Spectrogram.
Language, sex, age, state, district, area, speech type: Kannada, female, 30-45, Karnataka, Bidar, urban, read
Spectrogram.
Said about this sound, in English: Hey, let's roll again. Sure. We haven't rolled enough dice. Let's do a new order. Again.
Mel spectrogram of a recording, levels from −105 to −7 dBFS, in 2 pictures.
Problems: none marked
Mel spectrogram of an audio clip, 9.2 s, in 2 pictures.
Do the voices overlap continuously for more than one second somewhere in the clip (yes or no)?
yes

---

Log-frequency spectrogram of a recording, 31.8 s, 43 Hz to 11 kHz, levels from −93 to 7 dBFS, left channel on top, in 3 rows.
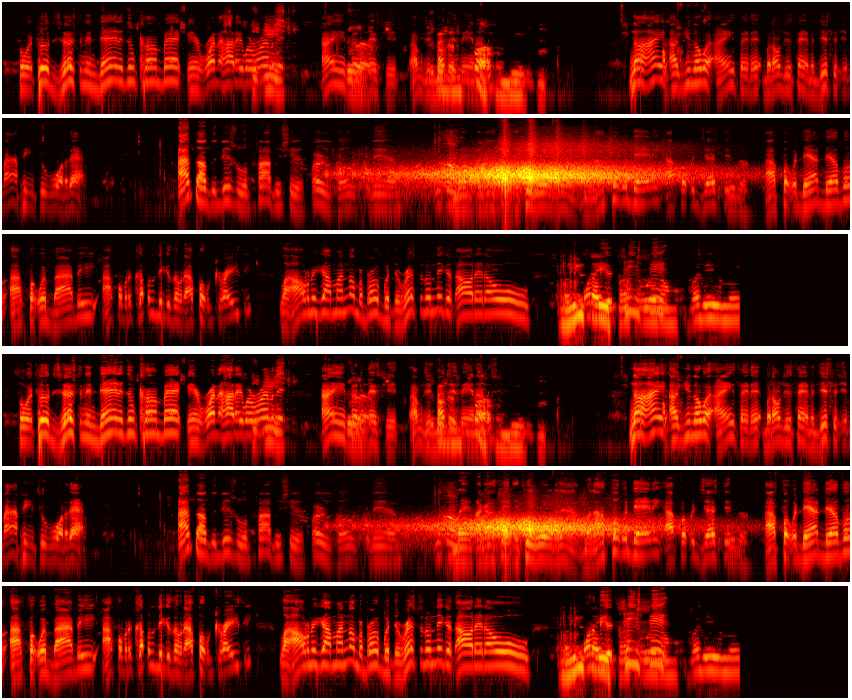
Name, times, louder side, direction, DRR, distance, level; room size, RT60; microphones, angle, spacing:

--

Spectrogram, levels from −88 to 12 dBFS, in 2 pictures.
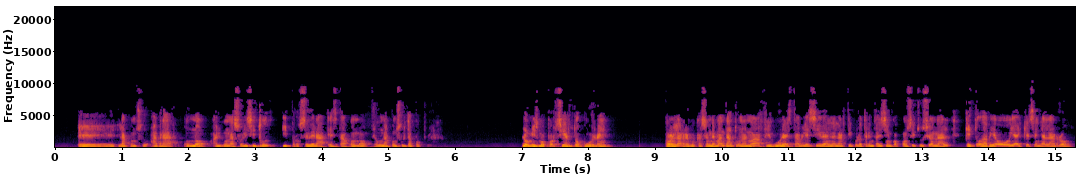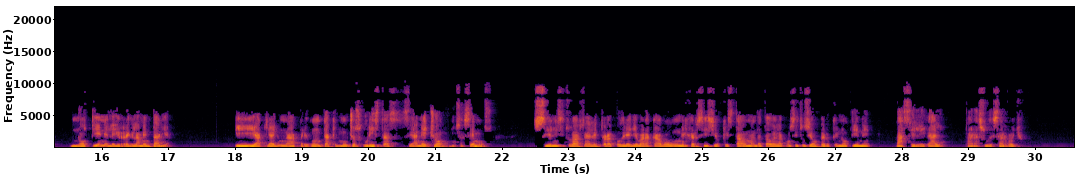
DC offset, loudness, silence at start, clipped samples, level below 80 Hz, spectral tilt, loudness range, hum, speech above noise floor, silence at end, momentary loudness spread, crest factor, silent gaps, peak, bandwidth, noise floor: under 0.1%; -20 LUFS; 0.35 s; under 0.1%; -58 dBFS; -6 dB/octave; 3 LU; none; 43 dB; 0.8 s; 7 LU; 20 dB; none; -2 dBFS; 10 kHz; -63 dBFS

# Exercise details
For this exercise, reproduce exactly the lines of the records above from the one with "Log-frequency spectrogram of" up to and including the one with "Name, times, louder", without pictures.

# The completed task
Log-frequency spectrogram of a recording, 31.8 s, 43 Hz to 11 kHz, levels from −93 to 7 dBFS, left channel on top, in 3 rows.
Name, times, louder side, direction, DRR, distance, level; room size, RT60; microphones, angle, spacing:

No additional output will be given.